What will the changes mean for UK lenders and borrowers?
- Some buy-to-let mortgage lenders will need become regulated by the FCA – it is estimated to be around 10% of buy to let mortgages will be issued to consumers.
- The currently used “Key Facts Illustration” (KFI), a document summarising the important features of a mortgage, enabling borrowers to compare offers with other mortgages, will be replaced with a “European Standard Information Sheet” (ESIS). This will then be a Europe-wide standardised set of disclosure information for borrowers.
- The requirements relating to foreign currency loans will change along with the lenders’ administration processes, procedures and documentation, all of which will need to be in line with the legislation changes.
- Some buy-to-let lenders who were not registered with FCA will have to apply for and hold the relevant new FCA consumer buy-to-let permissions if they wish to continue in business with these types of loans.
- All second charge lenders and brokers will need to be registered with the FCA.
- The lender will come under an MCD rule which introduces a “reflection period” of at least seven days, beginning when the lender issues its binding offer of a loan. This is to give the client mortgage applicant time to search the market and make comparisons, and reflect on what they are committing to. The offer remains binding on the lender during this reflection period.
- The rule changes are intended to standardise processes across the EU and better inform and protect consumers through MCD, the ESIS and the FCA.
- Consumer buy-to-let landlords will be subject to the same affordability checks as are currently residential mortgage applications which will be strictly enforced.
- Mortgage borrowers will have an automatic right to repay their mortgage early, either partially or in full.
A major UK Mortgage Market Review introduced new rules in the UK mortgage market from April 2014. It was developed with the MCD framework in mind and includes a strict affordability check to ensure a borrower can afford their mortgage, even if rates were to increase by 3% from current levels.
Currently, lenders are allowed some discretion and can waive affordability criteria on re-mortgages where there’s no additional borrowing, or they are the current lender. It is not clear if this will be allowed under MCD.
Buy-to-let mortgages have accounted for a significant part of the UK mortgage market (around 16% in 2015). MCD will bring in a new consumer buy-to-let application process meaning increased work and bureaucracy for lenders and some smaller landlords may not meet eligibility criteria when applying for a re-mortgage.
However, most people in the lending industry see that educating and protecting consumers against ill-advised lending and borrowing is a sensible rule change. By far the majority of the buy-to-let market will be seen as a “business”** operation and will remain largely unaffected.

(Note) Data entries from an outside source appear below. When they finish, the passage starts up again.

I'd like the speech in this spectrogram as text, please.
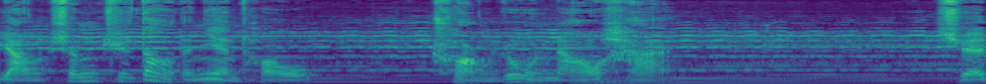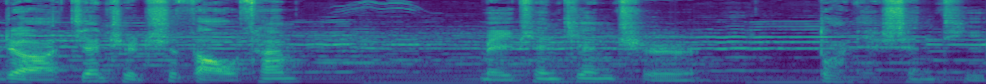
养生之道的念头闯入脑海。学着坚持吃早餐，每天坚持锻炼身体。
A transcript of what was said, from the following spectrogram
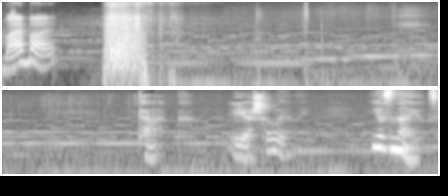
Бай-бай. Так, я шалений. Я знаю це,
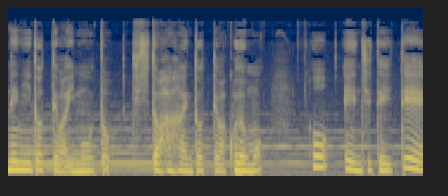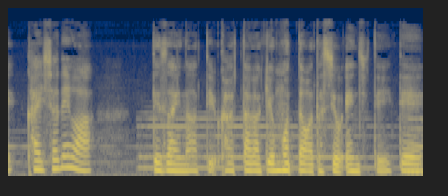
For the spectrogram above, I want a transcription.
姉にとっては妹父と母にとっては子供を演じていて会社ではデザイナーっていう肩書きを持った私を演じていて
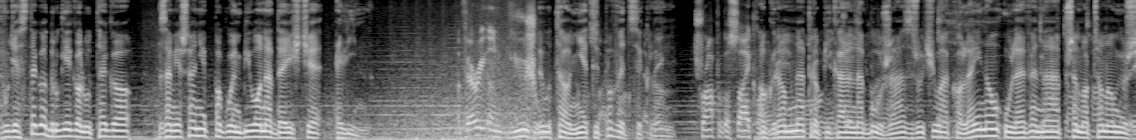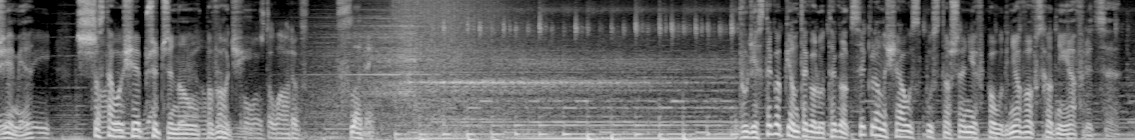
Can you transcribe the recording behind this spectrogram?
Dwudziestego drugiego lutego zamieszanie pogłębiło nadejście Elin. Był to nietypowy cyklon. Ogromna tropikalna burza zrzuciła kolejną ulewę na przemoczoną już ziemię, co stało się przyczyną powodzi. Dwudziestego 25 lutego cyklon siał spustoszenie w południowo-wschodniej Afryce.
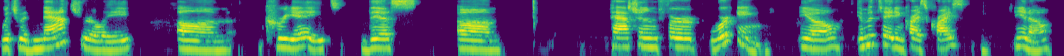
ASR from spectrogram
which would naturally um, create this um, passion for working, you know, imitating Christ. Christ, you know,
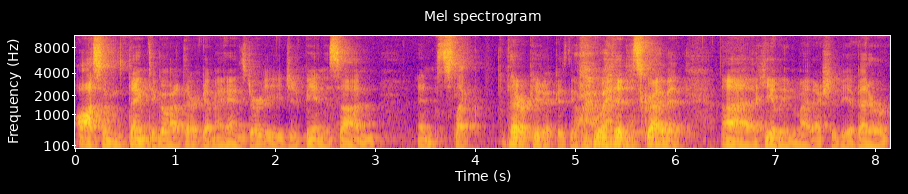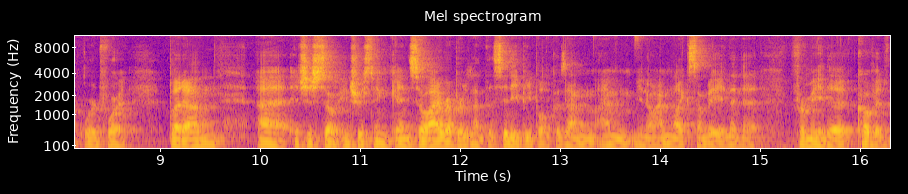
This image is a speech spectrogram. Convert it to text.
awesome thing to go out there get my hands dirty just be in the sun and it's like therapeutic is the only way to describe it uh, healing might actually be a better word for it but um, uh, it's just so interesting and so I represent the city people because I'm I'm you know I'm like somebody and then the for me the COVID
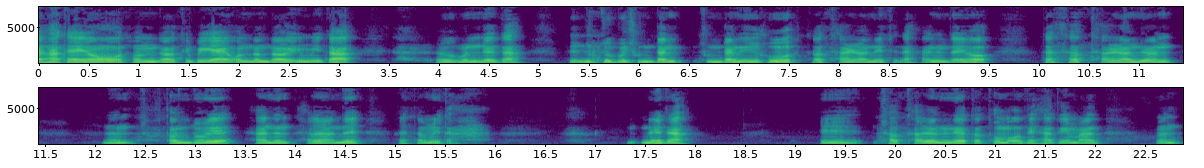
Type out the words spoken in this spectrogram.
안녕하세요. 전자TV의 원던더입니다. 여러분, 내가 유튜브 중단, 중단 이후 첫 촬영이 시작하는데요. 자, 첫는 전도에 하는 촬영을 했습니다. 내가 이첫 촬영에서 좀 어색하지만, 음,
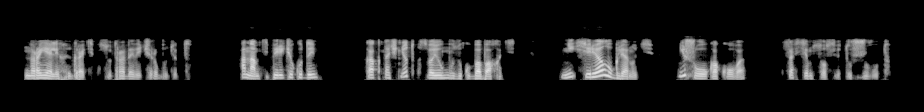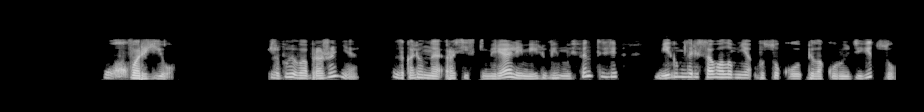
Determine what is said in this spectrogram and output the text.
на роялях играть с утра до вечера будет. А нам теперь и чё куды? Как начнет свою музыку бабахать. Ни сериалу глянуть, ни шоу какого. Совсем сосвету живут. Ух, варье! Живое воображение, закаленное российскими реалиями и любимой фэнтези, мигом нарисовало мне высокую белокурую девицу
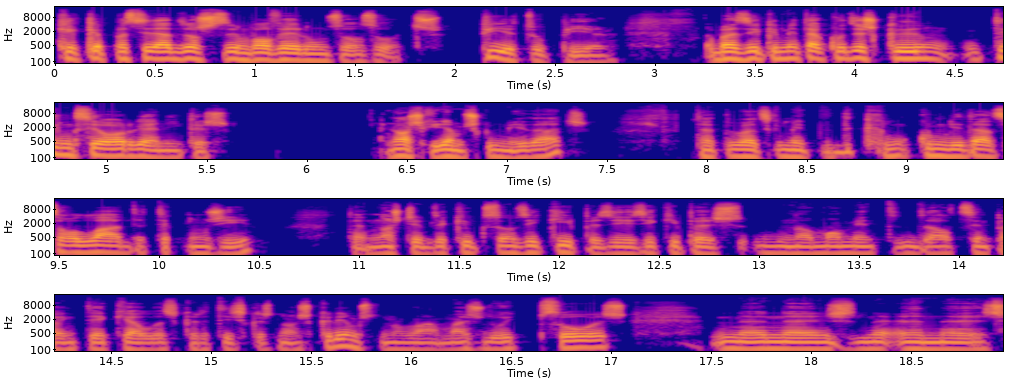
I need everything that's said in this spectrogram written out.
que é a capacidade de eles se desenvolver uns aos outros, peer-to-peer. -peer. Basicamente há coisas que têm que ser orgânicas. Nós criamos comunidades, portanto, basicamente de comunidades ao lado da tecnologia, Portanto, nós temos aquilo que são as equipas, e as equipas normalmente de alto desempenho têm aquelas características que nós queremos, não há mais de oito pessoas nas, nas,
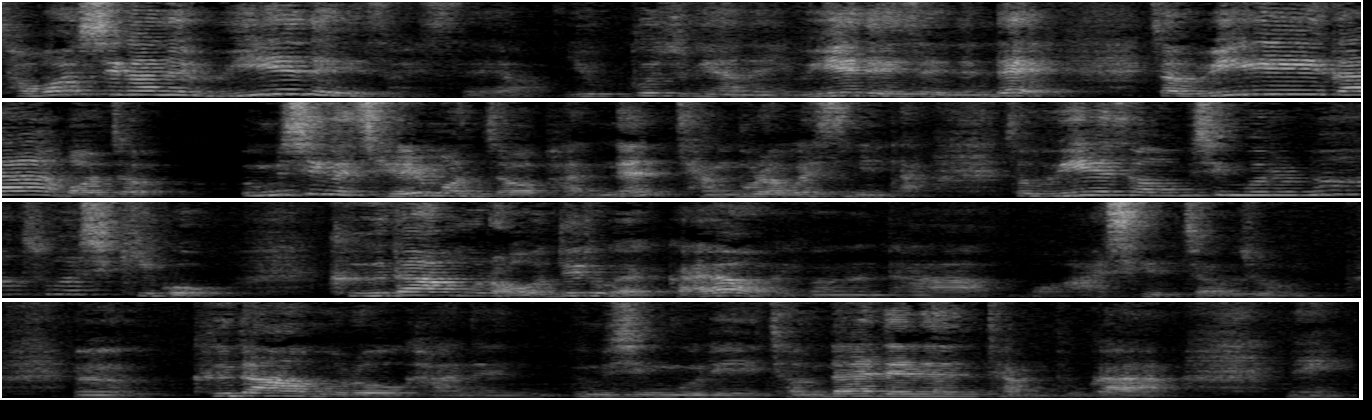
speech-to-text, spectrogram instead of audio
저번 시간에 위에 대해서 했어요. 육부 중에 하나의 위에 대해서 했는데 자 위가 먼저 음식을 제일 먼저 받는 장부라고 했습니다. 그래서 위에서 음식물을 막 소화시키고 그 다음으로 어디로 갈까요? 이거는 다 뭐 아시겠죠? 좀. 응. 그 다음으로 가는 음식물이 전달되는 장부가 네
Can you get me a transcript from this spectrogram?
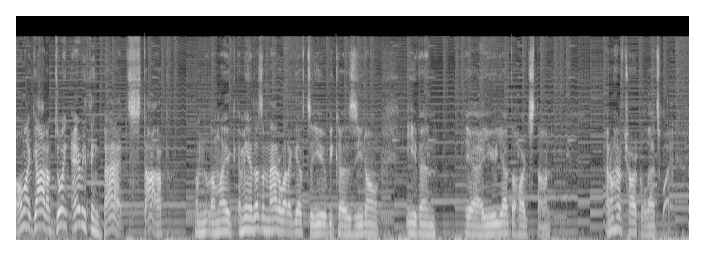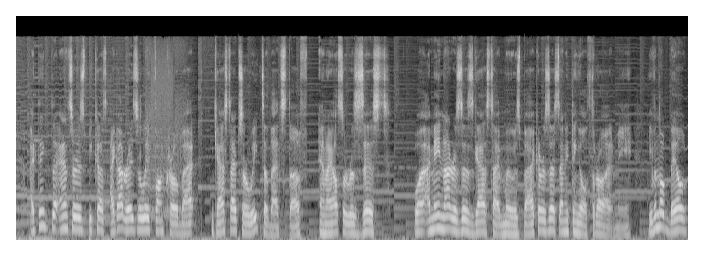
Oh my god, I'm doing everything bad. Stop. I'm, I'm like, I mean, it doesn't matter what I give to you because you don't even yeah, you, you have the Hard Stone. I don't have Charcoal, that's why. I think the answer is because I got Razor Leaf on Crobat, gas types are weak to that stuff, and I also resist. Well, I may not resist gas type moves, but I can resist anything it'll throw at me. Even though Bale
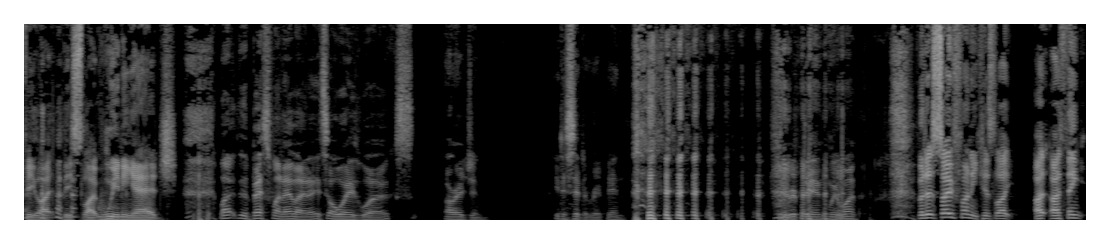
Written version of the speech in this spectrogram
be like this, like winning edge. Like the best one ever. It's always works. Origin. You just said to rip in. we ripped in. We won. But it's so funny because, like, I, I think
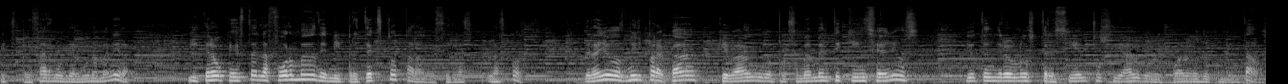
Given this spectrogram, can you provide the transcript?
expresarnos de alguna manera. Y creo que esta es la forma de mi pretexto para decir las, las cosas. Del año 2000 para acá, que van aproximadamente 15 años, yo tendré unos 300 y algo de cuadros documentados.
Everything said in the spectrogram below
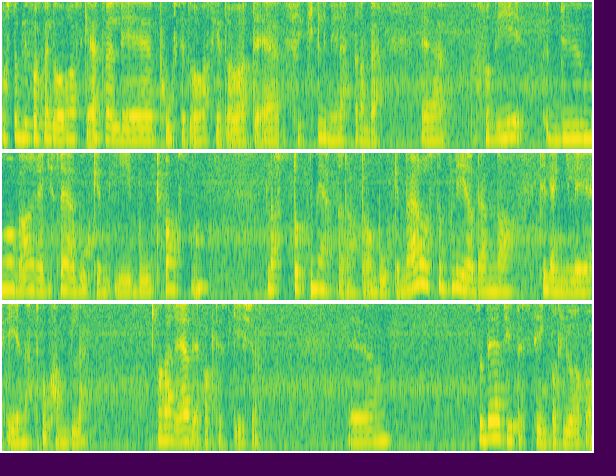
Og så blir folk veldig overrasket, veldig positivt overrasket over at det er fryktelig mye lettere enn det. Eh, fordi du må bare registrere boken i bokbasen. Laste opp metadata om boken der, og så blir den da tilgjengelig i nettbokhandelen. Og verre er det faktisk ikke. Um, så det er typisk ting folk lurer på.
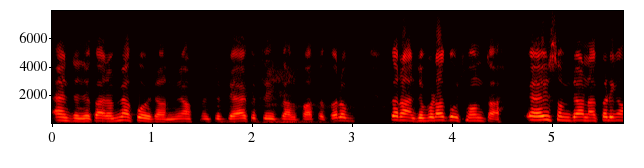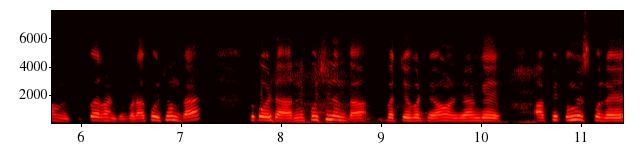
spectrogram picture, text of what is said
ਇੰਜ ਦੇ ਕਰ, ਮੈਂ ਕੋਈ ਡਰ ਨਹੀਂ, ਆਪਣੇ ਚ ਬਹਿ ਕੇ ਤੁਸੀਂ ਗੱਲਬਾਤ ਕਰੋ। ਘਰਾਂ 'ਚ ਬੜਾ ਕੁਝ ਹੁੰਦਾ। ਇਹ ਹੀ ਸਮਝਾਉਣਾ ਘੜੀਆਂ ਘਰਾਂ 'ਚ ਬੜਾ ਕੁਝ ਹੁੰਦਾ। ਤੇ ਕੋਈ ਡਰ ਨਹੀਂ ਕੁਝ ਨਹੀਂ ਹੁੰਦਾ। ਬੱਚੇ ਵੱਡੇ ਹੋਣ ਜਾਣਗੇ ਆਪੇ ਤੂੰ ਵੀ ਸਕੂਲੇ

* Second charge mortgages are often referred to as second mortgages because they have secondary priority behind a main (or first charge) mortgage. They are a secured loan, which means they use the borrower’s home as security. Many people use them as a way to raise money instead of re-mortgaging. Only home owners can get a second mortgage, although they do not necessarily need to live in the property. A second charge mortgage allows borrowers to use any equity in the home as security against another loan. It means the borrower will essentially have two mortgages on the home.
**Something of an anomaly exists in UK legislation: HMRC class buy-to-let as an “Investment “ activity for tax purposes, meaning that landlords cannot benefit from many of the business tax allowances, even less so since the 2015 Summer Budgets which removes some mortgage interest tax relief. However, in the case of mortgages as seen above, and with the Flood-Re scheme, buy-to-let IS classed as a business. Cake and eat it springs to mind!